◆ DATA FOR THIS TASK:
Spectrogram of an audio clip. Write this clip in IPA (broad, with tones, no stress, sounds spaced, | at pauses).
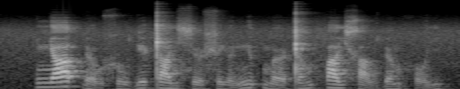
ɲ aː˦˥ t̚ ɗ ə˨˩˨ w ʂ u˨˩ ɗ i˧˥ ʈ a˧ j s ɨ˨˩ ʂ i˨˩ ə̯ ɲ ɨ˦˥ p̚ m əː˨˩ ʈ ə˧˥ m f a˧ j x a˨˩˨ w ɗ ə˧˥ m h o˨˩˦ j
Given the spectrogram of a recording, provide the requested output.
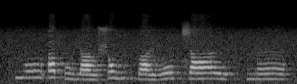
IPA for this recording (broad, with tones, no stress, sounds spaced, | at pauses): j o˦ ʊ̯ ʔ ä˦˨ p u˨ j a˨ ʊ̯ ʃ ɔ˦˨ ŋ ɪ˦ ʔ b a˨ ɪ̯ l o˦ ʊ̯ t͡ɕ a˦ ɪ̯ | n ɛ˦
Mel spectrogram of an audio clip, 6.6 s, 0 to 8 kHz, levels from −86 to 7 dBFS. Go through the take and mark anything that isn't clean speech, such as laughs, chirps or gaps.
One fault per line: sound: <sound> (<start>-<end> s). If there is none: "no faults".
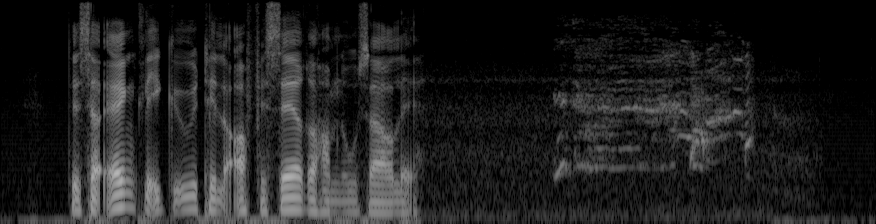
sound: laugh (4.1-5.7 s)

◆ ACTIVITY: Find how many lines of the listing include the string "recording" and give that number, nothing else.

◆ ANSWER BOX: 2